  • You have ridiculously low estimates for how much it will cost to replace existing fossil fuel power plants with so-called "renewables" like wind and solar.  Where do you possibly get the idea that you can just build wind turbines or solar panels of equivalent capacity (or even a multiple of the capacity) of your dispatchable coal or natural gas plants and get an equivalent amount of usable power for a functional electrical grid?  How much excess capacity will you have to build?  How much back-up fossil fuel power capacity will you need to keep around for times of dark and calm?  What are you going to do with all the excess power when the wind and sun are at full strength?  What are the costs for these things?
  • How much storage will you need?  Where are the hundreds of billions of dollars that you will need for batteries if you think you can obviate or forbid the fossil fuel backup?
  • What about the environmental costs of wind and solar energy?  What have you included for the millions of birds that get chopped by wind turbines or fried by solar collectors?  What are the costs for the millions of acres that get occupied by these hideous things?  How about the health effects from the powerful low-frequency vibrations put out by wind turbines?  What about the environmental impacts of disposing of millions of these massive things when their useful lives run out in maybe 15 years (or less)?
  • And what have you included for the environmental benefits of increased CO2 in the atmosphere, particularly, particularly improved plant growth from the fertilization effect?
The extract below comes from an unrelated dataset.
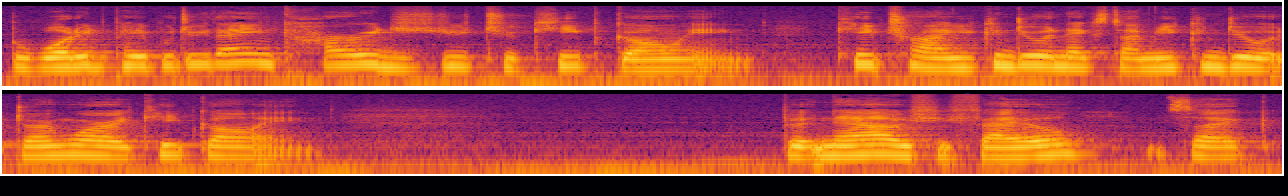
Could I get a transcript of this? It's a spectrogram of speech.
But what did people do? They encouraged you to keep going, keep trying. You can do it next time. You can do it. Don't worry. Keep going. But now, if you fail, it's like,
And all of these questions only relate to the Social Cost of Carbon as it applies to the electrical sector.  The majority of the use of fossil fuels does not occur in the electrical sector, but rather in areas like transportation (automobiles, planes), industry (farms, manufacturing) and home heating.  

When you start considering those things, you quickly realize that my prior statement that the majority of the whole economy depends on fossil fuels is not far off the mark.  First, let's stop calling it the Social Cost of Carbon, and recognize that it is the opposite, the Social Benefit of Carbon.  What is a realistic estimate of the Social Benefit of Carbon for the U.S.?  If you figure that about two-thirds of the economy depends on fossil fuels with no reasonable alternative on the horizon, that's around $14 trillion per year.  Annual emissions of CO2 are around 7 billion tons per year.  Dividing, you get about $2000 per ton, Social Benefit of Carbon.  Sounds about right to me.

So the new Social Cost of Carbon is a little improved, a little less fraudulent than it used to be.  But come on, can't we do a real and honest estimate and recognize the huge benefits here?